"Bob, let me talk and I'll explain everything."
"Go on," he snorted, "I'm dying to hear this."
"Roger and I met when I did his office for his company. He's the CEO of one of the largest companies on the west coast. I don't know how we became more than just friends, it just happened. Bob, you know as well as I do that we've grown apart. We haven't had a real marriage for several years now. No, we aren't at each other's throats, but we don't have much in common anymore. With Roger I feel alive. We do things together and he's very good to me. He has been very good for my business too. I can thank him for much of the business that I've gotten on the west coast and in Europe too."
"He's older than you, isn't he?"
"Yes, he's eight years older than me," she replied, "But we love each other. His wife died 3 years ago. We want to be married."
Bob felt like a cinder block had just hit him in the chest. It suddenly dawned on him that they were talking about the end of their marriage.
"You're telling me that you want a divorce?"
"Please Bob. You know as well as I do that it's over. We both have a chance for some happiness; let's grab it. I don't want to take anything except my business and the house out here. Roger's wealthy in his own right. We'd like to get married as soon as possible."
Bob looked into Marge's eyes and saw what he didn't want to see; that it was really over and that it would be senseless to try and talk her out of it. Marge's face had the glow of a woman in love; but not a woman in love with Bob Long. Suddenly he saw all of the missed opportunities that he had passed up that would have made his marriage work. He felt that he had failed in life. He realized that his priorities of the past several years were not really what he wanted out of life.
He looked into Marge's face for several minutes. Here was the woman that had once been the love of his life, his best friend, the woman that worshiped the ground that he walked on. He felt very empty inside, like his soul had died. He fought back the tears. He stood up. He had to get out of here before he started crying.
"Are you sure that this is what you want?"
Marge looked down at her hands, "Yes, this is what I want. I'm sorry to do this like this but I guess that there's really no easy way to do it."
Bob headed for the door.
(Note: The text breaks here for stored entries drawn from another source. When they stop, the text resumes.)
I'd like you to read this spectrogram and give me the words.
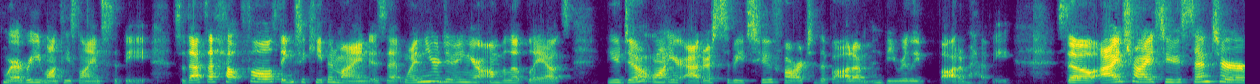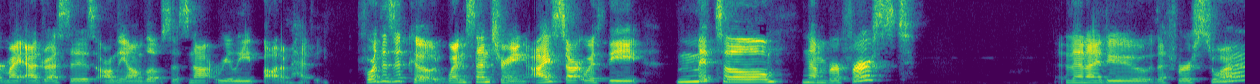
wherever you want these lines to be. So that's a helpful thing to keep in mind is that when you're doing your envelope layouts, you don't want your address to be too far to the bottom and be really bottom heavy. So I try to center my addresses on the envelope so it's not really bottom heavy. For the zip code, when centering, I start with the middle number first. Then I do the first one.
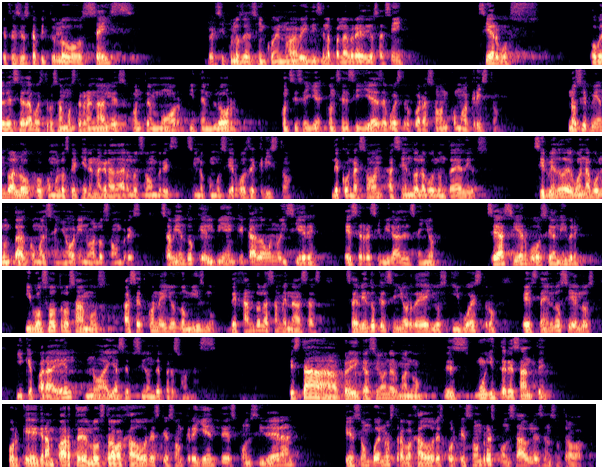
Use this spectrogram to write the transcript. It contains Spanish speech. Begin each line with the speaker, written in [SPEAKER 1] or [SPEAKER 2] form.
[SPEAKER 1] Efesios capítulo 6, versículos del 5 al 9, y dice la palabra de Dios así. Siervos, obedeced a vuestros amos terrenales con temor y temblor, con sencillez de vuestro corazón como a Cristo, no sirviendo al ojo como los que quieren agradar a los hombres, sino como siervos de Cristo, de corazón haciendo la voluntad de Dios, sirviendo de buena voluntad como al Señor y no a los hombres, sabiendo que el bien que cada uno hiciere, ese recibirá del Señor, sea siervo o sea libre. Y vosotros, amos, haced con ellos lo mismo, dejando las amenazas, sabiendo que el Señor de ellos y vuestro está en los cielos y que para Él no hay acepción de personas. Esta predicación, hermano, es muy interesante porque gran parte de los trabajadores que son creyentes consideran que son buenos trabajadores porque son responsables en su trabajo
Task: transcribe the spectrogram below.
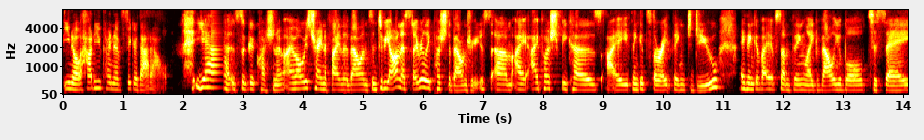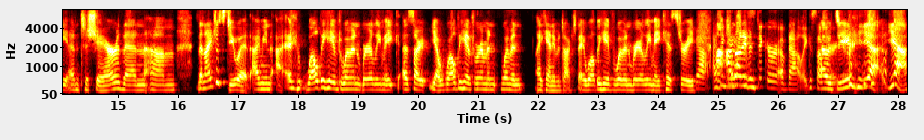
you know, how do you kind of figure that out? Yeah, it's a good question. I'm I'm, always trying to find the balance. And to be honest, I really push the boundaries. Um, I, I push because I think it's the right thing to do. I think if I have something like valuable to say and to share, then um, then I just do it. I mean, well behaved women rarely make, uh, sorry, yeah, well behaved women women I can't even talk today. Well behaved women rarely make history. Yeah, I think uh, I'm not even sticker of that. Like, somewhere. oh, do you? yeah, yeah.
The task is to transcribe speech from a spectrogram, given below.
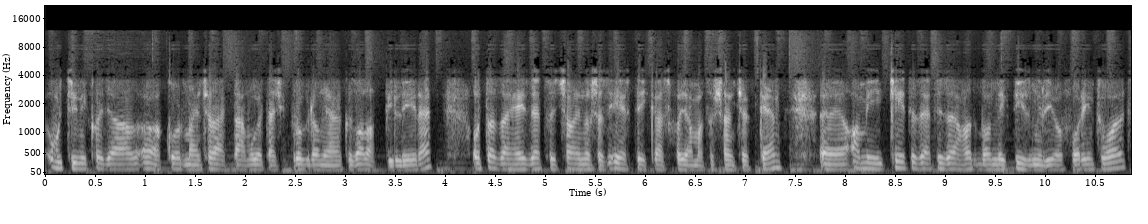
úgy tűnik, hogy a, a kormány családtámogatási programjának az alappillére. Ott az a helyzet, hogy sajnos az értéke az folyamatosan csökken, uh, ami 2016-ban még 10 millió forint volt,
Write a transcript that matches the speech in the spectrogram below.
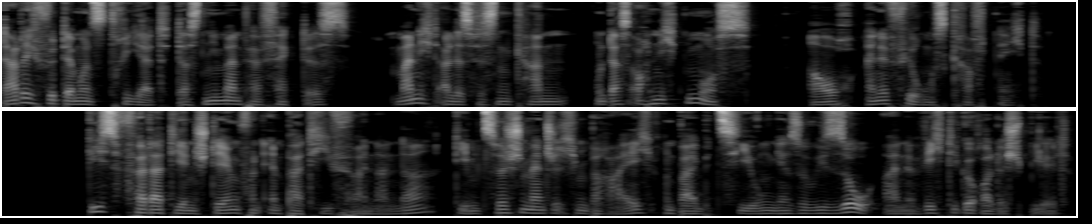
Dadurch wird demonstriert, dass niemand perfekt ist, man nicht alles wissen kann und das auch nicht muss, auch eine Führungskraft nicht. Dies fördert die Entstehung von Empathie füreinander, die im zwischenmenschlichen Bereich und bei Beziehungen ja sowieso eine wichtige Rolle spielt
Marge got up and put her arms around him, crying.
"Marge, I wish you the best in life. I won't stand in your way of happiness. Have your lawyer get in touch with me and I'll do whatever you want. I'm sorry that I failed you."
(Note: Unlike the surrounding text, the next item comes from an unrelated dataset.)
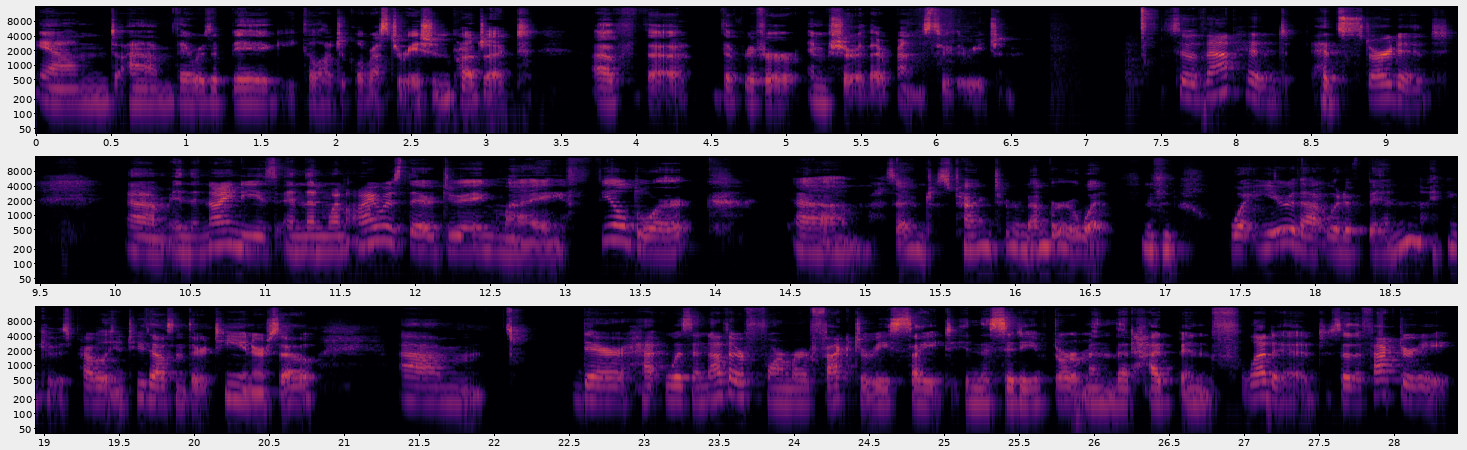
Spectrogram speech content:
And um, there was a big ecological restoration project of the, the river Emscher that runs through the region. So that had had started um, in the 90s. And then when I was there doing my field work, um, so I'm just trying to remember what what year that would have been. I think it was probably in 2013 or so. Um, there ha- was another former factory site in the city of Dortmund that had been flooded. So the factory,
Marge hugged him tightly until he pulled away and walked out of the door. He started the car and pointed it toward the airport.
Bob didn't remember too much about the trip back to Virginia. He booked his flight and headed for the airport lounge. He sat in the lounge getting drunk and watched his flight take off without him. He watched his second flight take off too. The airline sent someone to take him to the plane so that he would not miss his third flight.
In the 3 years since the divorce became final he threw himself into his work. He hadn't had a vacation or day off since the divorce. The business was growing each month and his reputation was growing with it. He had employees all over the world. The only thing lacking in his life was a social life.
A week before he had come to the cabin, a large defense contractor had approached him with an offer to purchase the company. It was much too good an offer to turn down, besides there was just no reason to keep pushing himself the way he had in the past. Since the divorce became final the fire was gone out of him. After the sale, he would never have to work again if he didn't want to. They had asked him to stay on as an employee and run the United States part of the business. If he took the deal, which he felt he would, it meant very little travel and a lot fewer headaches. He wasn't sure how he would make out in the big corporate world but he just might try it and see if he liked it.
Bob made sure that the wood stove was going good and that it was safe to leave the cabin. He went to his car for the trip to town to pick up the paper for the computer's printer from the stationary store in Hinley. A few snowflakes started to fall as he left his driveway and headed toward Hinley. As he turned out of his driveway and headed toward Hinley the snow started to fall a little harder.